What's different about fat skis and what are the benefits?

Fat skis are like the name suggests: wide. It's the width, especially under the foot, that makes it so easy to ski in soft snow, because they float rather than sink. Anything over 100 millimetres underfoot is considered a fat ski. We make some models up to 150 millimetres that are not going to perform too well on ice, but make powder and slush feel sublime.

How much demand is there?

What started off as a very small niche has turned into quite a mainstream market. Once, the holy grail of skiing was to ski like a racer. Now people want to ski the whole mountain, especially off-piste. The demand for high-quality handmade skis is, however, still a small niche.

Kingswood has been in business for eight years. What have the past few years taught you?

I've learned so much since the conception of Kingswood Skis. From tiny production issues to five-year marketing plans to overseas duties to good environmental practices to workplace safety, the list goes on and on. To me. the most important thing is the realisation that having a great product isn't always enough. The financial pressures of the recession forced us to do some strategic thinking about the business—from our structure to our marketing concepts—and I think this forced strategising will prove to be the turning point for Kingswood Skis as a business that can survive tough times.

What are your favourite skifields?

In New Zealand the greatest skiing without a shimmer of doubt is Mt Olympus. The place is a natural amphitheatre of powder-laden bowls, chutes, cliffs and steep faces. It is a non-profit club field run by colourful locals that ski in the most modest clothing but on very fat skis.

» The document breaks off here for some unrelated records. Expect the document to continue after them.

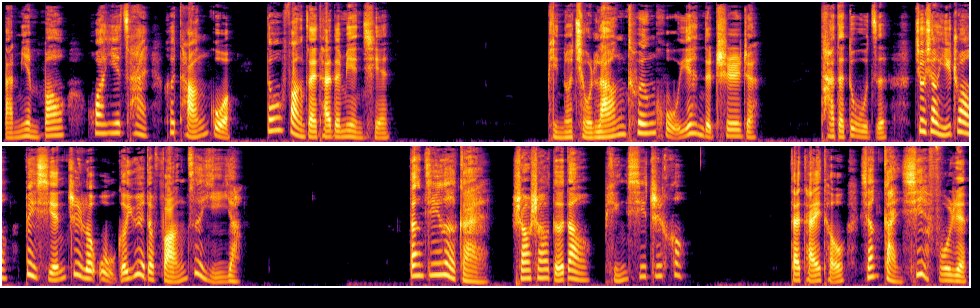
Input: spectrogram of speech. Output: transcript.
把面包、花椰菜和糖果都放在他的面前。匹诺丘狼吞虎咽地吃着，他的肚子就像一幢被闲置了五个月的房子一样。当饥饿感稍稍得到平息之后，他抬头想感谢夫人，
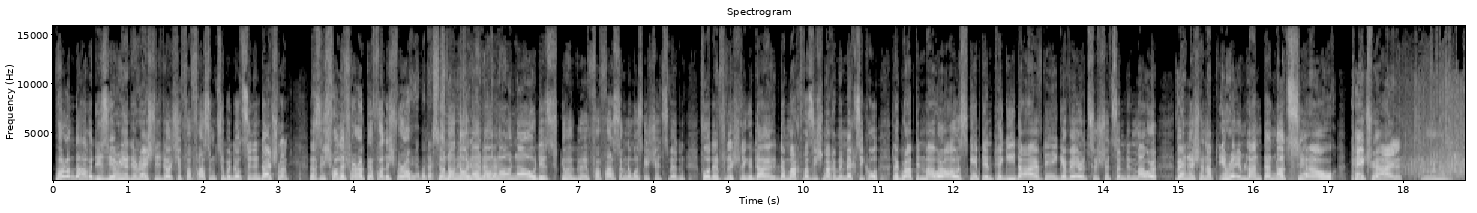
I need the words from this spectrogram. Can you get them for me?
Warum haben die Syrier das Recht, die deutsche Verfassung zu benutzen in Deutschland? Das ist völlig verrückt, völlig verrückt. Ja, aber das ist no, no, no, no, no, no, no. Die Verfassung die muss geschützt werden vor den Flüchtlingen. Da, da macht, was ich mache mit Mexiko. Da grabt den Mauer aus, gebt den Pegida-AfD Gewehre zu schützen, den Mauer. Wenn ihr schon habt Irre im Land, dann nutzt sie auch. Patriot Heil. Hm.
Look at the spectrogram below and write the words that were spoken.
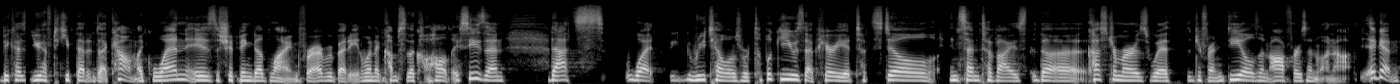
because you have to keep that into account. Like, when is the shipping deadline for everybody? And when it comes to the holiday season, that's what retailers will typically use that period to still incentivize the customers with different deals and offers and whatnot. Again,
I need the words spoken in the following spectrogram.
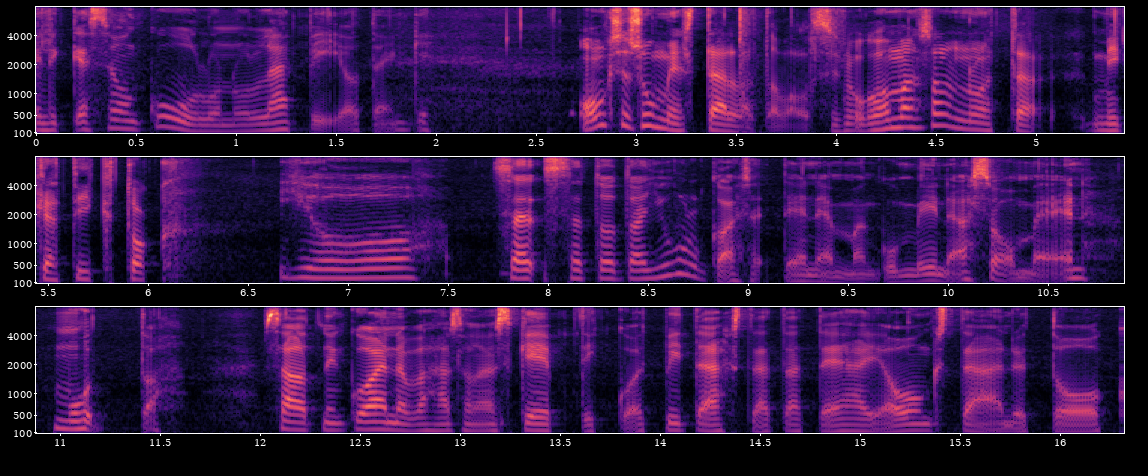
Eli se on kuulunut läpi jotenkin. Onko se sun mielestä tällä tavalla? Siis onkohan mä sanonut, että mikä TikTok? Joo. Sä, sä tota julkaiset enemmän kuin minä someen, mutta sä oot niinku aina vähän sellainen skeptikko, että pitääkö tätä tehdä ja onko tämä nyt ok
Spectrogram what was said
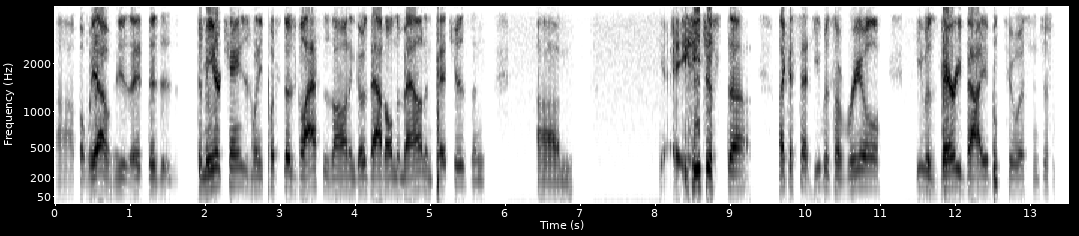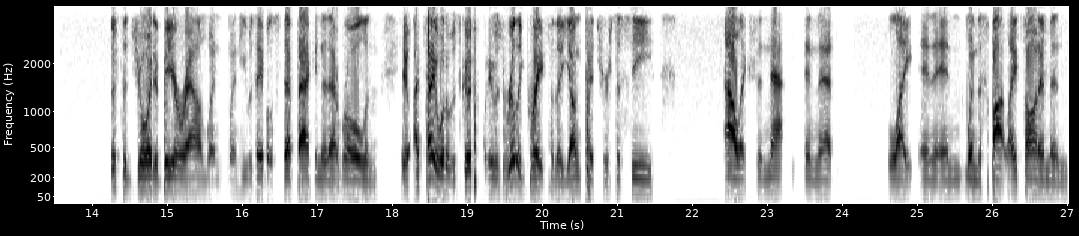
uh, but yeah, it, it, his demeanor changes when he puts those glasses on and goes out on the mound and pitches. And um, he just, uh, like I said, he was a real he was very valuable to us and just just a joy to be around when when he was able to step back into that role. And I tell you what, it was good. It was really great for the young pitchers to see Alex in that in that light and and when the spotlight's on him and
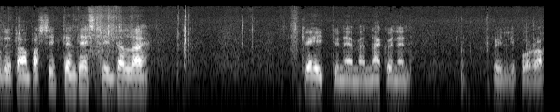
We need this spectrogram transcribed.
Otetaanpa sitten testiin tällä kehittyneemmän näköinen rillipora.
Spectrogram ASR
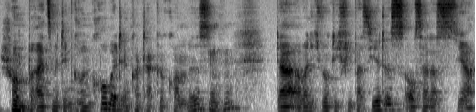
schon bereits mit dem grünen Kobold in Kontakt gekommen ist, Mhm. da aber nicht wirklich viel passiert ist, außer dass ja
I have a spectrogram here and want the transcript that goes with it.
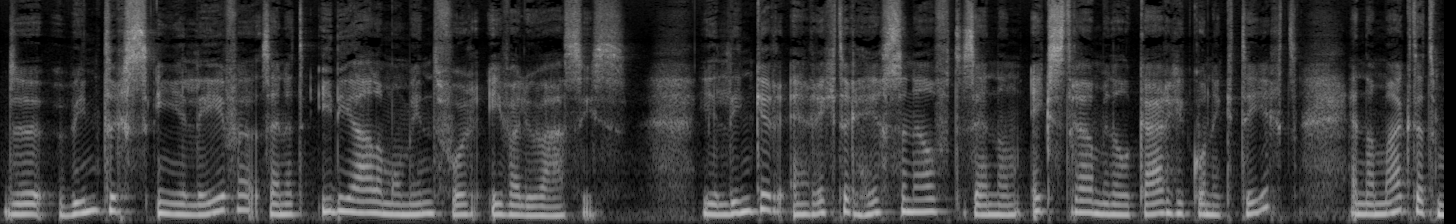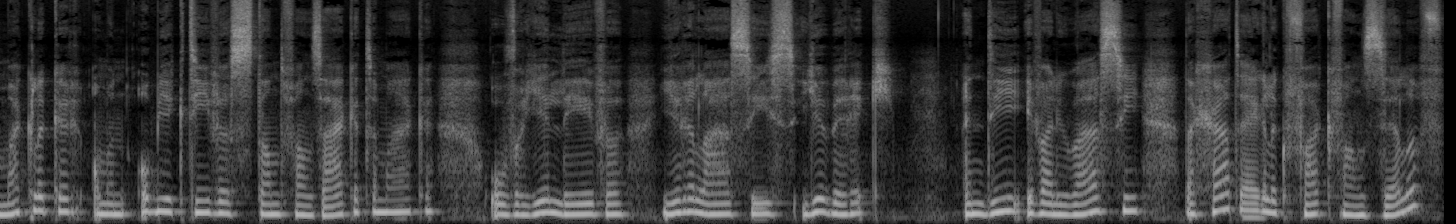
De winters in je leven zijn het ideale moment voor evaluaties. Je linker en rechter hersenhelft zijn dan extra met elkaar geconnecteerd en dat maakt het makkelijker om een objectieve stand van zaken te maken over je leven, je relaties, je werk. En die evaluatie, dat gaat eigenlijk vaak vanzelf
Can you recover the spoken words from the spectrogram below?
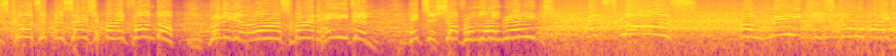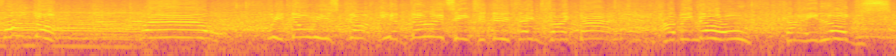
is caught in possession by Fondop, running at the last man. Hayden hits a shot from long range and scores! Outrageous goal by Fondop. Well, we know he's got the ability to do things like that, and we know that he loves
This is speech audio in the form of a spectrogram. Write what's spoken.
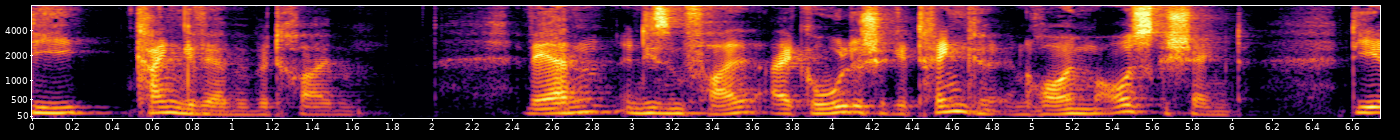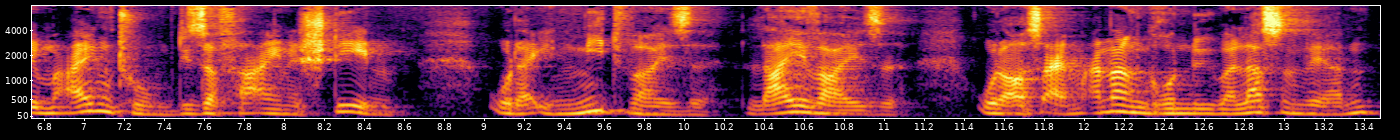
die kein Gewerbe betreiben werden in diesem Fall alkoholische Getränke in Räumen ausgeschenkt, die im Eigentum dieser Vereine stehen oder ihnen mietweise, leihweise oder aus einem anderen Grunde überlassen werden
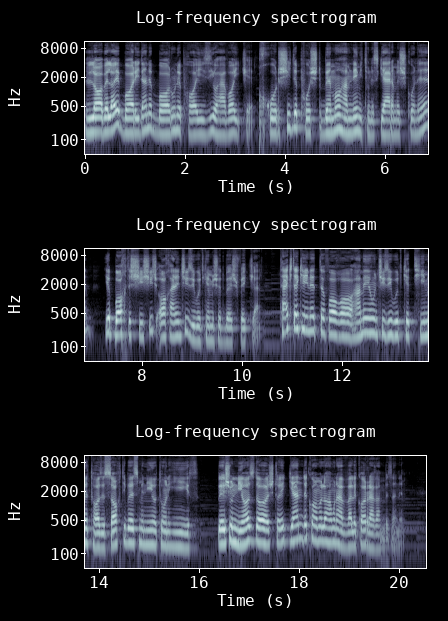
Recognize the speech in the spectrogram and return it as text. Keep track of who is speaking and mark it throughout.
Speaker 1: لابلای باریدن بارون پاییزی و هوایی که خورشید پشت به ما هم نمی‌تونست گرمش کنه یه باخت شیشیچ آخرین چیزی بود که می‌شد بهش فکر کرد. تک تک این اتفاقا همه اون چیزی بود که تیم تازه ساختی به اسم نیوتون هیث بهشون نیاز داشت تا یک گند کامل و همون اول کار رقم بزنه.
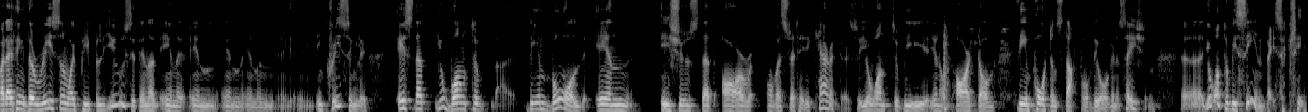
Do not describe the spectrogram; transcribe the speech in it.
But I think the reason why people use it in a, in a, in in in an, uh, increasingly is that you want to uh, be involved in issues that are of a strategic character. So you want to be, you know, part of the important stuff of the organization uh, you want to be seen basically.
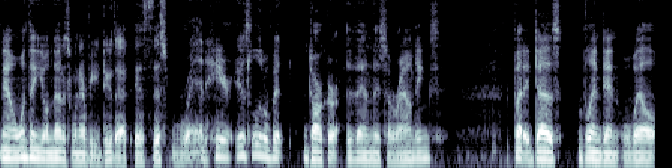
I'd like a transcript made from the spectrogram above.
Now, one thing you'll notice whenever you do that is this red here is a little bit darker than the surroundings, but it does blend in well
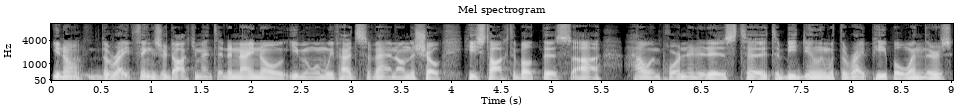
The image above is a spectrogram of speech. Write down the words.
you know the right things are documented. And i know even when we've had savan on the show he's talked about this uh, how important it is to to be dealing with the right people when there's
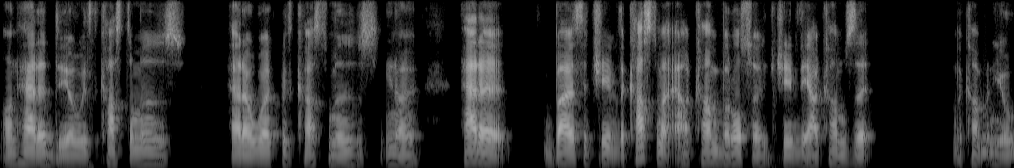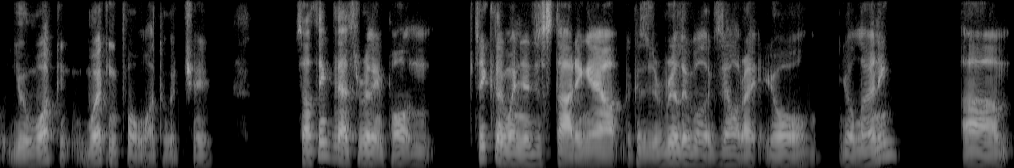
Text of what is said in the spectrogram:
on how to deal with customers, how to work with customers, you know, how to both achieve the customer outcome, but also achieve the outcomes that the company you're, you're working working for want to achieve. So I think that's really important, particularly when you're just starting out, because it really will accelerate your your learning. Um,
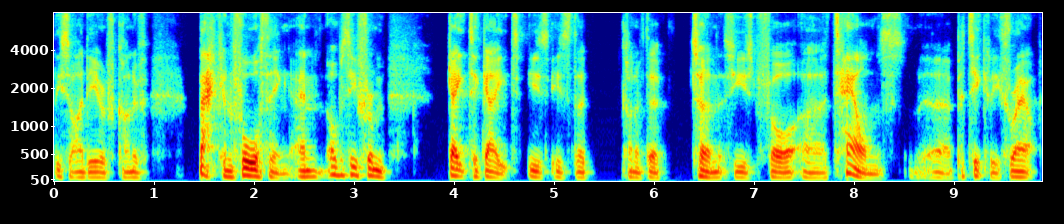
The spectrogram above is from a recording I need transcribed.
this idea of kind of back and forthing. And obviously from gate to gate is is the kind of the term that's used for uh, towns uh, particularly throughout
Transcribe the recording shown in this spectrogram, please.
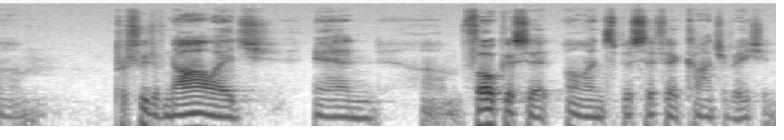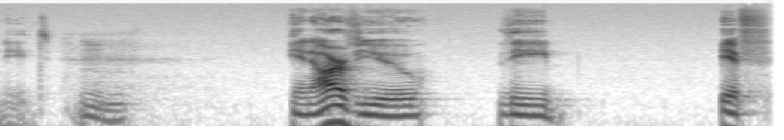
um, pursuit of knowledge and um, focus it on specific conservation needs. In our view, the if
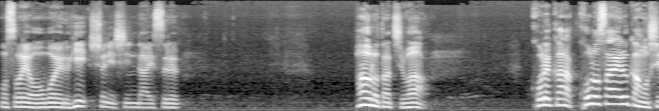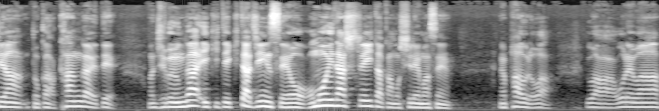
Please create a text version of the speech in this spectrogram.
恐れを覚える日主に信頼する。パウロたちはこれから殺されるかもしらんとか考えて自分が生きてきた人生を思い出していたかもしれません。パウロはうわ俺は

Overseas. I can't go past Corvatsch in Switzerland. It's part of St Moritz, which is one of the most famous and exclusive ski areas in the world. The facilities are second to none—however, the fact that it is St Moritz scares off everyone but the richest and laziest skiers in the world. You basically have the whole mountain to yourself and no one skis off-piste.